Among the authors on the paper is Bruce Leff, principal investigator on the $1.6 million, six-year grant we gave to him and his team at Johns Hopkins in 2005 to disseminate their home hospital program. We thought it was a terrific idea; hospitals can be dangerous for older adults. They often return home from the hospital more frail than they entered as a result of complications like infections, delirium, or medication mix-ups due to poorly managed care transitions. Plus, hospital care is unnecessarily expensive. By admitting older adults who meet certain criteria and have specific illnesses, such as congestive heart failure, chronic obstructive pulmonary disease, pneumonia, and dehydration, among others, Hospital at Home is able to deliver excellent hospital-level care for older patients in the home by providing appropriate equipment as well as daily visits from a doctor and nurse.
Cancer is a leading cause of death in the U.S. and around the world. Nearly two-thirds of those living with cancer are older adults. As policymakers look for ways to provide better care and greater value as a means to bend the cost curve, the nation’s leading health policy journal, Health Affairs, is featuring a themed issue on cancer.
Many aspects of cancer care relate to breakthroughs in science—earlier detection, new medication regimens, and evidence of comparative effectiveness. Yet one aspect of care for the seriously ill is not routine: inclusion of patients and their goals.
I don’t think we do a great job articulating why we do the things we do at the Hartford Foundation. Given the problems of the un- and under-insured among younger Americans and the many issues in aging beyond health (including basic needs like food, housing, and transportation), why do we think aging AND health is an area that is worth our while?

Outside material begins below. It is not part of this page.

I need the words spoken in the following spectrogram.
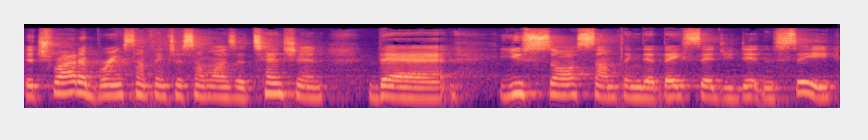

Our answer is fairly simple: We believe that the aging of our society is just the kind of profound social change that calls for philanthropic intervention. While the health care implications of this social transformation are only part of its consequences, they are as serious as any. Plenty of other foundations have shown how health care in the US is not the high reliability, high quality enterprise that we would all like it to be. However, what many of our health funder colleagues don’t focus upon is the tremendous impact that these quality defects have specifically on older adults (e.g., here and here).